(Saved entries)
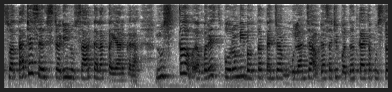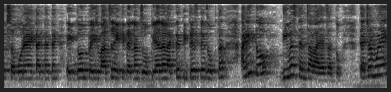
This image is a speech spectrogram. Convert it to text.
स्वतःच्या सेल्फ स्टडीनुसार त्याला तयार करा. नुसतं बरेच पोरं मी बघतात त्यांच्या मुलांच्या अभ्यासाची पद्धत काय तर पुस्तक समोर आहे त्यांना टंग एक दोन पेज वाचले की त्यांना झोप यायला लागते तिथेच ते झोपतात. आणि तो दिवस त्यांचा वाया जातो. त्याच्यामुळे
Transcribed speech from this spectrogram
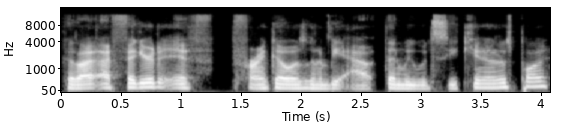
because I, I figured if Franco was going to be out, then we would see Quinones play.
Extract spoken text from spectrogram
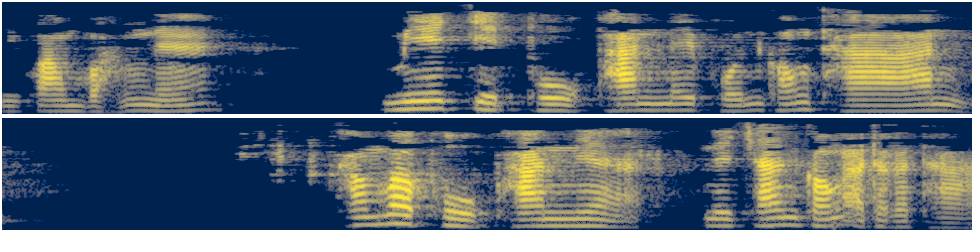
มีความหวังนะ มีจิตผูกพันในผลของทานคำว่าผูกพันเนี่ย ในชั้นของอัตถกถา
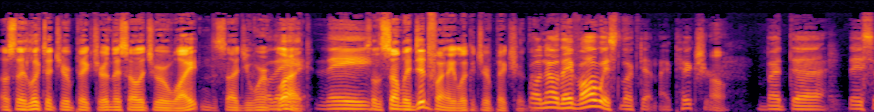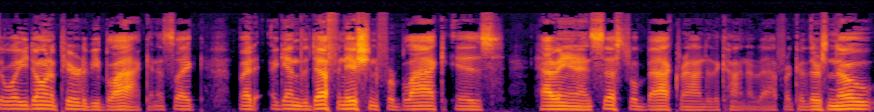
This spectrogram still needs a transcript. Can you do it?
Oh, so they looked at your picture and they saw that you were white and decided you weren't Well, they, black. They So somebody did finally look at your picture. Then. well, no, they've always looked at my picture. Oh. but the, they said, well, you don't appear to be black, and it's like, but again, the definition for black is having an ancestral background to the continent of Africa. There's no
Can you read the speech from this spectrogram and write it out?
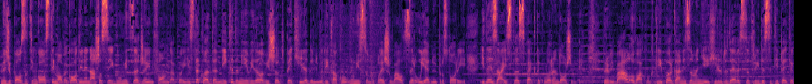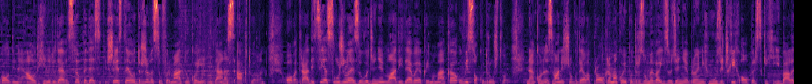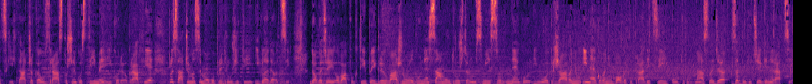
Među poznatim gostima ove godine našla se i glumica Jane Fonda, koja je istakla da nikada nije videla više od 5000 ljudi kako unisono plešu valcer u jednoj prostoriji i da je zaista spektakularan doživljaj. Prvi bal ovakvog tipa organizovan je 1935. godine, a od 1956. održava se u formatu koji je i danas aktuelan. Ova tradicija služila je za uvođenje mladih devojaka i momaka u visoko društvo. Nakon zvaničnog dela programa koji podrazumeva izvođenje broj brojnih muzičkih, operskih i baletskih tačaka uz raskošne kostime i koreografije, plesačima se mogu pridružiti i gledaoci. Događaji ovakvog tipa igraju važnu ulogu ne samo u društvenom smislu, nego i u održavanju i negovanju bogate tradicije i kulturnog nasleđa za buduće generacije.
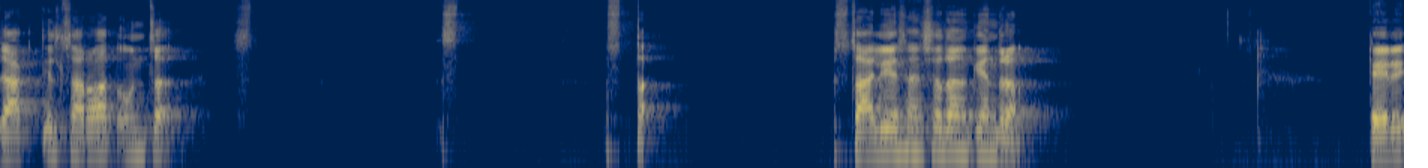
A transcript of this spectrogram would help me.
जागतील सर्वात उंच? स्थालीय संशोधन केंद्र. टेरि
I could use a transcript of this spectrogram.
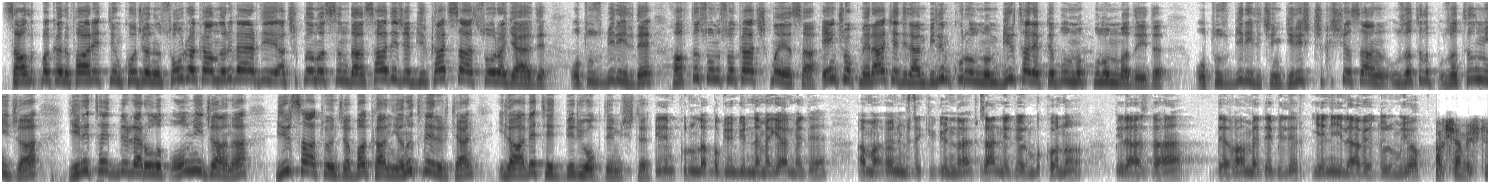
Sağlık Bakanı Fahrettin Koca'nın son rakamları verdiği açıklamasından sadece birkaç saat sonra geldi. 31 ilde hafta sonu sokağa çıkma yasağı en çok merak edilen bilim kurulunun bir talepte bulunup bulunmadığıydı. 31 il için giriş çıkış yasağının uzatılıp uzatılmayacağı, yeni tedbirler olup olmayacağına bir saat önce bakan yanıt verirken ilave tedbir yok demişti. Bilim kurulunda bugün gündeme gelmedi ama önümüzdeki günler zannediyorum bu konu biraz daha devam edebilir. Yeni ilave durumu yok. Akşamüstü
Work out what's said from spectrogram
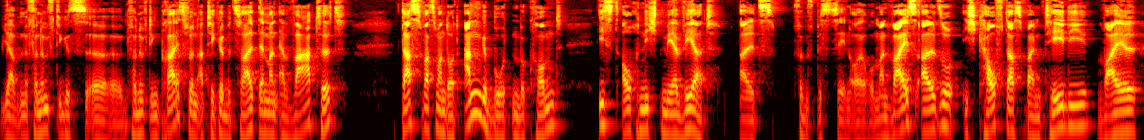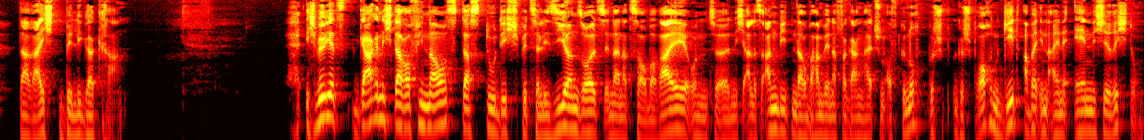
ja eine vernünftiges, äh, einen vernünftigen Preis für einen Artikel bezahlt, denn man erwartet, das, was man dort angeboten bekommt, ist auch nicht mehr wert als fünf bis zehn Euro. Man weiß also, ich kaufe das beim Teddy, weil da reicht ein billiger Kram. Ich will jetzt gar nicht darauf hinaus, dass du dich spezialisieren sollst in deiner Zauberei und äh, nicht alles anbieten. Darüber haben wir in der Vergangenheit schon oft genug gesprochen, geht aber in eine ähnliche Richtung.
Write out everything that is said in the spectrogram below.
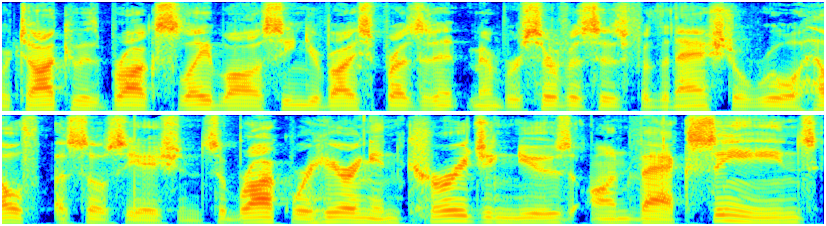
We're talking with Brock Slabach, Senior Vice President, Member Services for the National Rural Health Association. So, Brock, we're hearing encouraging news on vaccines.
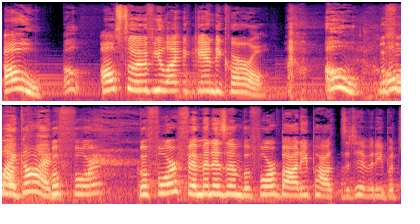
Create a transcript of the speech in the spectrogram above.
Oh, Oh, also, if you like Andy Karl. oh, oh my god. Before before feminism, before body positivity, but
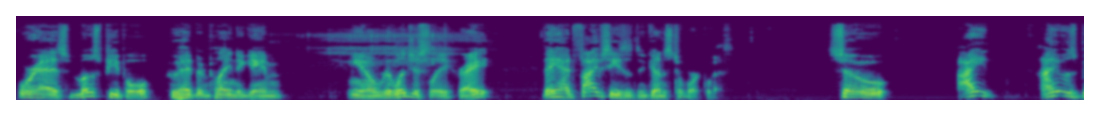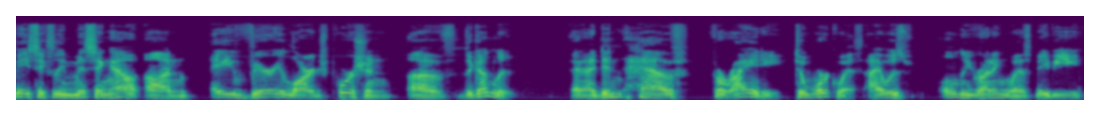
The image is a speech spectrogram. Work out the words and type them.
whereas most people who had been playing the game, you know, religiously, right? They had five seasons of guns to work with. So I I was basically missing out on a very large portion of the gun loot. And I didn't have variety to work with. I was only running with maybe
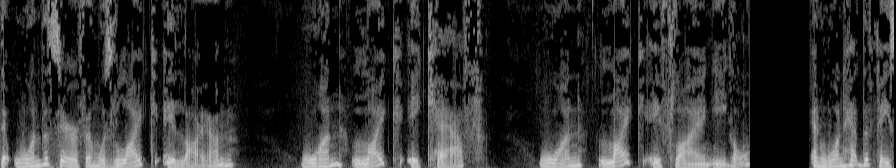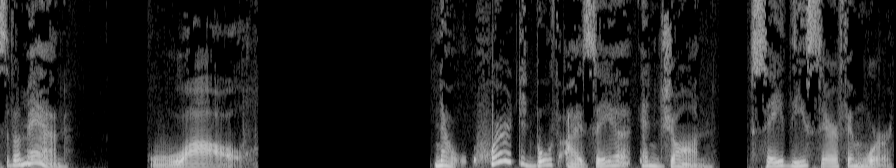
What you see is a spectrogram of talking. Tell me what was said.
that one of the seraphim was like a lion, one like a calf, one like a flying eagle, and one had the face of a man. Wow! Now, where did both Isaiah and John say these seraphim were?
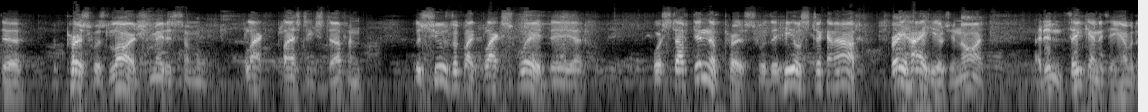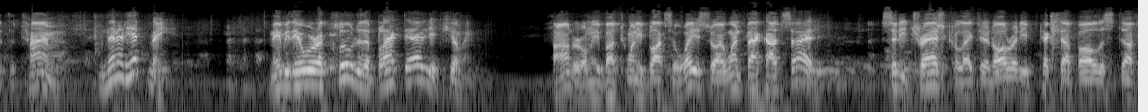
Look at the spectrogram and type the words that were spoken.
the, the purse was large, made of some black plastic stuff, and the shoes looked like black suede. They uh, were stuffed in the purse with the heels sticking out. Very high heels, you know. I, I didn't think anything of it at the time. And then it hit me. Maybe they were a clue to the Black Dahlia killing. Found her only about 20 blocks away, so I went back outside. The city trash collector had already picked up all the stuff.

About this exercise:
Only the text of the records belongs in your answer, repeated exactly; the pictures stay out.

Task output:
This image is a speech spectrogram. Convert it to text.
स्वतःच्या सेल्फ स्टडीनुसार त्याला तयार करा. नुसतं बरेच पोरं मी बघतात त्यांच्या मुलांच्या अभ्यासाची पद्धत काय तर पुस्तक समोर आहे त्यांना टंग एक दोन पेज वाचले की त्यांना झोप यायला लागते तिथेच ते झोपतात. आणि तो दिवस त्यांचा वाया जातो. त्याच्यामुळे
Transcribed speech from this spectrogram
because I, I figured if Franco was going to be out, then we would see Quinones play.
Extract spoken text from spectrogram
มีความหวังนะ มีจิตผูกพันในผลของทานคำว่าผูกพันเนี่ย ในชั้นของอัตถกถา
This spectrogram still needs a transcript. Can you do it?
Oh, so they looked at your picture and they saw that you were white and decided you weren't Well, they, black. They So somebody did finally look at your picture. Then. well, no, they've always looked at my picture. Oh. but the, they said, well, you don't appear to be black, and it's like, but again, the definition for black is having an ancestral background to the continent of Africa. There's no
Can you read the speech from this spectrogram and write it out?
Među poznatim gostima ove godine našla se i glumica Jane Fonda, koja je istakla da nikada nije videla više od 5000 ljudi kako unisono plešu valcer u jednoj prostoriji i da je zaista spektakularan doživljaj. Prvi bal ovakvog tipa organizovan je 1935. godine, a od 1956. održava se u formatu koji je i danas aktuelan. Ova tradicija služila je za uvođenje mladih devojaka i momaka u visoko društvo. Nakon zvaničnog dela programa koji podrazumeva izvođenje broj brojnih muzičkih, operskih i baletskih tačaka uz raskošne kostime i koreografije, plesačima se mogu pridružiti i gledaoci. Događaji ovakvog tipa igraju važnu ulogu ne samo u društvenom smislu, nego i u održavanju i negovanju bogate tradicije i kulturnog nasleđa za buduće generacije.
A transcript of this spectrogram would help me.
जागतील सर्वात उंच? स्थालीय संशोधन केंद्र. टेरि
I could use a transcript of this spectrogram.
Sağlık Bakanı Fahrettin Koca'nın son rakamları verdiği açıklamasından sadece birkaç saat sonra geldi. 31 ilde hafta sonu sokağa çıkma yasağı en çok merak edilen bilim kurulunun bir talepte bulunup bulunmadığıydı. 31 il için giriş çıkış yasağının uzatılıp uzatılmayacağı, yeni tedbirler olup olmayacağına bir saat önce bakan yanıt verirken ilave tedbir yok demişti. Bilim kurulunda bugün gündeme gelmedi ama önümüzdeki günler zannediyorum bu konu biraz daha devam edebilir. Yeni ilave durumu yok. Akşamüstü
Work out what's said from spectrogram
ja eine vernünftiges, äh, einen vernünftigen Preis für einen Artikel bezahlt, denn man erwartet, das, was man dort angeboten bekommt, ist auch nicht mehr wert als fünf bis zehn Euro. Man weiß also, ich kaufe das beim Teddy, weil da reicht ein billiger Kram. Ich will jetzt gar nicht darauf hinaus, dass du dich spezialisieren sollst in deiner Zauberei und äh, nicht alles anbieten. Darüber haben wir in der Vergangenheit schon oft genug gesprochen, geht aber in eine ähnliche Richtung.
Write out everything that is said in the spectrogram below.
We're talking with Brock Slabach, Senior Vice President, Member Services for the National Rural Health Association. So, Brock, we're hearing encouraging news on vaccines.
Create a transcript of the speech in the spectrogram above.
Oh, Oh, also, if you like Andy Karl. oh, oh my god. Before before feminism, before body positivity, but
The image is a speech spectrogram. Work out the words and type them.
whereas most people who had been playing the game, you know, religiously, right? They had five seasons of guns to work with. So I I was basically missing out on a very large portion of the gun loot. And I didn't have variety to work with. I was only running with maybe
What you see is a spectrogram of talking. Tell me what was said.
that one of the seraphim was like a lion, one like a calf, one like a flying eagle, and one had the face of a man. Wow! Now, where did both Isaiah and John say these seraphim were?
Look at the spectrogram and type the words that were spoken.
the, the purse was large, made of some black plastic stuff, and the shoes looked like black suede. They uh, were stuffed in the purse with the heels sticking out. Very high heels, you know. I, I didn't think anything of it at the time. And then it hit me. Maybe they were a clue to the Black Dahlia killing. Found her only about 20 blocks away, so I went back outside. The city trash collector had already picked up all the stuff.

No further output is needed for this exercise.